Our National Diet Disaster: The Staggering Cost of Unhealthy Habits on Our Hearts and Economy

In this day and age, statistics are a cold, hard fact we can’t ignore. They reveal that, as a society, we’re eating more refined carbs, consuming more calories, doing less exercise, and reaping the painful consequences: we’re dying of cardiovascular disease. And the price we’re paying in medical bills? An astonishing $800 million a day – that’s more than $570,000 per minute. The bitter truth is that our daily habits are killing us, and something has to give.

A Nation in Poor Health

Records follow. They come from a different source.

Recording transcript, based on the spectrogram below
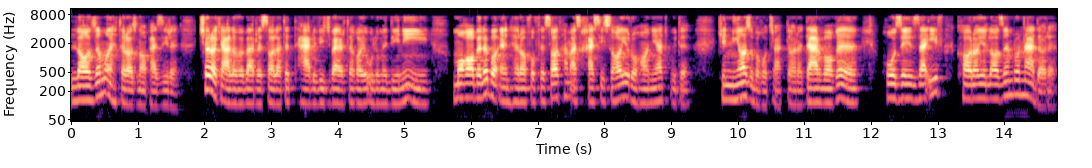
لازم و احتراز ناپذیره. چرا که علاوه بر رسالت ترویج و ارتقای علوم دینی مقابله با انحراف و فساد هم از خصیصه های روحانیت بوده که نیاز به قدرت داره. در واقع حوزه ضعیف کارای لازم رو نداره.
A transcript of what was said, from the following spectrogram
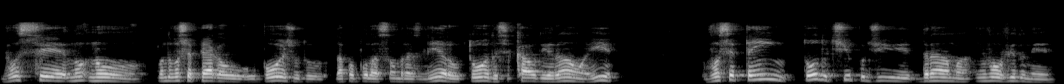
você, no, no quando você pega o, o bojo do, da população brasileira, ou todo esse caldeirão aí, você tem todo tipo de drama envolvido nele.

The American Heart Association measures our cardiovascular health using seven criteria: smoking habits, weight, physical activity levels, diet, cholesterol, blood pressure, and fasting glucose levels. It also takes into account whether you have a history of heart or blood vessel disease. The stark reality is that a shocking 94 percent of US adults score ‘poor’ on at least one category, while 38 percent have three factors that are deemed ‘poor’ for an individual.

Alarmingly, this issue isn’t just affecting adults. Half of US children aged 12 to 19 meet four or fewer of the criteria for optimal cardiovascular health. It’s no surprise, then, that one in three deaths in the US is due to cardiovascular disease.

More Calories, Less Activity: A Recipe for Disaster

When comparing today’s society to the 1970s, it’s evident that our health has taken a nosedive. Women’s daily calorie intake has risen by 22 percent from 1,542 to 1,886 kcal/day, while men’s calorie consumption has increased by 10 percent from 2,450 to 2,693 kcal/day.

Much of this excess intake can be attributed to the consumption of carbohydrates – particularly starches, refined grains, and sugars. The expansion of portion sizes, calorie-packed meals, sugar-infused drinks, snacks, fast food, and other commercially prepared meals are further exacerbating the problem.

Compounding this issue is our increasingly sedentary lifestyle. Did you know that 33 percent of adults don’t engage in any kind of aerobic leisure activity? Furthermore, studies show that in 2009, 29.9 percent of girls and 17 percent of boys in grades nine through 12 failed to partake in 60 minutes of moderate-to-vigorous physical activity – a necessary amount for good health – even once in the previous seven days.

Breaking the Cycle: Adopting Healthier Habits

It’s clear that something has to change. The good news is that by making better daily choices, we could turn this crisis around. Here are some ideas to help break the cycle and get on the path to better health:

· Choose whole foods over processed options: Opt for fresh fruits, vegetables, lean protein, and whole grains. Avoid refined grains and sugars, as well as processed snacks and food items with long lists of ingredients you can’t pronounce.

· Watch portion sizes: Learn how to recognize appropriate portion sizes for each food group. Stick to that guideline to avoid excessive calorie intake.

· Cook at home: Preparing your own meals will help you better control the ingredients used, the cooking method, and the portion sizes.

· Minimize sugar-sweetened beverages: Instead of reaching for sodas, energy drinks, or even fruit juices, choose water, herbal teas, or make your own veggie-packed juices and smoothies.

· Eat mindfully: Slow down when you eat and practice being present at each meal. Savor each bite, and listen to your body’s hunger and fullness cues.

· Get active: Incorporate more movement into your life – aim for at least 150 minutes of moderate aerobic activity per week, or 75 minutes of vigorous exercise. Mix in some strength training sessions as well to build and maintain healthy muscle mass.

· Find an exercise buddy: If you’re struggling to stick with an exercise routine, find a friend or family member to join you. You’ll be able to motivate and support each other along the way.

· Prioritize sleep: Aim for seven to nine hours of sleep per night. Our bodies repair and regenerate as we rest, and getting quality, consistent sleep is essential for overall health.

If we want to reduce the prevalence of cardiovascular disease, it’s time to take a long, hard look at the way we live. Our habits are slowly but surely killing us – and costing us dearly. It’s time to take action and foster a cultural shift that promotes healthy behaviors. Let’s start today; our lives depend on it.